+++ SOURCE RECORDS

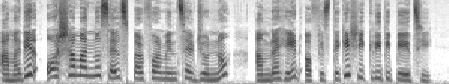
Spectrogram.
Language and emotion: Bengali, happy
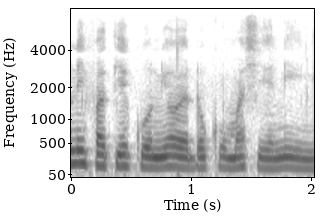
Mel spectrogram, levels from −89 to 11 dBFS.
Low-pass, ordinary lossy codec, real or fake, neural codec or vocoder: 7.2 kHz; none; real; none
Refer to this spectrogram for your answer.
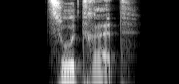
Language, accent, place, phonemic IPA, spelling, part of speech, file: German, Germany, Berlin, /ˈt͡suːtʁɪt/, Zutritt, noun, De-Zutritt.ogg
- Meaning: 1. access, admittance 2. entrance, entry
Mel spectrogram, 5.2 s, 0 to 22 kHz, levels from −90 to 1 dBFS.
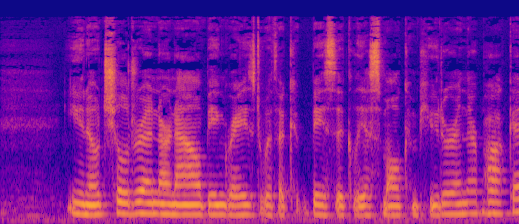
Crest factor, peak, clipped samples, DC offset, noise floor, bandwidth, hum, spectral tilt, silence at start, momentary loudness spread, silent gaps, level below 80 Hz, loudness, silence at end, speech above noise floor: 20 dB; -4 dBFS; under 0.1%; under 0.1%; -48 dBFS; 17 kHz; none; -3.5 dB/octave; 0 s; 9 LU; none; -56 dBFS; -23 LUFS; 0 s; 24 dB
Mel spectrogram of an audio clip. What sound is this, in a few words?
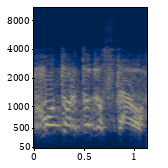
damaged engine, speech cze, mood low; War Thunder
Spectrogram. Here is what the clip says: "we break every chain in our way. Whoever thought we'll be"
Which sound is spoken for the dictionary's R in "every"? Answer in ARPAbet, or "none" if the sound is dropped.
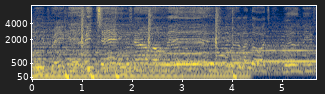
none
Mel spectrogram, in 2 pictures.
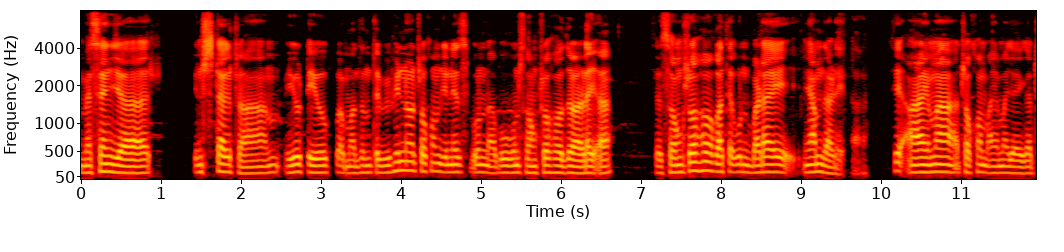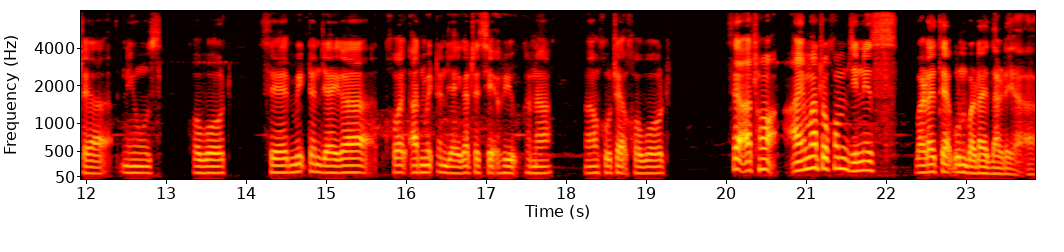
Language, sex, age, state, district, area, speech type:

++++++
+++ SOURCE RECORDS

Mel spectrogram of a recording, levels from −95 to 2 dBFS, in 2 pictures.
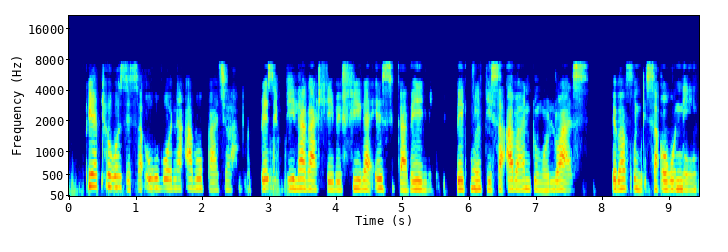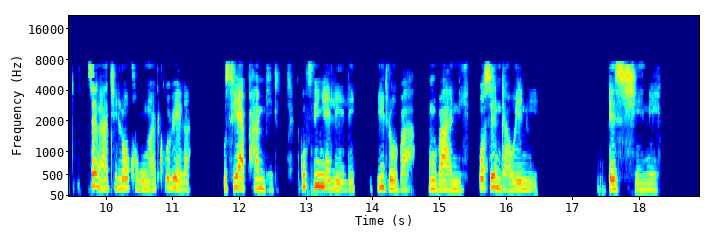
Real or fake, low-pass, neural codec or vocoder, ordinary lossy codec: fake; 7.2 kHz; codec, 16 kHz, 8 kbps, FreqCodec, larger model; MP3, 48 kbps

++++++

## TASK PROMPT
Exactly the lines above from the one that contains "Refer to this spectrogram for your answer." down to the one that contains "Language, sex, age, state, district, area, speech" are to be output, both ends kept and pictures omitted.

## RESPONSE AREA
Refer to this spectrogram for your answer.
Language, accent, place, phonemic IPA, spelling, part of speech, file: German, Germany, Berlin, /ˈt͡suːtʁɪt/, Zutritt, noun, De-Zutritt.ogg
- Meaning: 1. access, admittance 2. entrance, entry
Mel spectrogram, 5.2 s, 0 to 22 kHz, levels from −90 to 1 dBFS.
Crest factor, peak, clipped samples, DC offset, noise floor, bandwidth, hum, spectral tilt, silence at start, momentary loudness spread, silent gaps, level below 80 Hz, loudness, silence at end, speech above noise floor: 20 dB; -4 dBFS; under 0.1%; under 0.1%; -48 dBFS; 17 kHz; none; -3.5 dB/octave; 0 s; 9 LU; none; -56 dBFS; -23 LUFS; 0 s; 24 dB
Mel spectrogram of an audio clip. What sound is this, in a few words?
damaged engine, speech cze, mood low; War Thunder
Spectrogram. Here is what the clip says: "we break every chain in our way. Whoever thought we'll be"
Which sound is spoken for the dictionary's R in "every"? Answer in ARPAbet, or "none" if the sound is dropped.
none
Mel spectrogram, in 2 pictures.
Language, sex, age, state, district, area, speech type:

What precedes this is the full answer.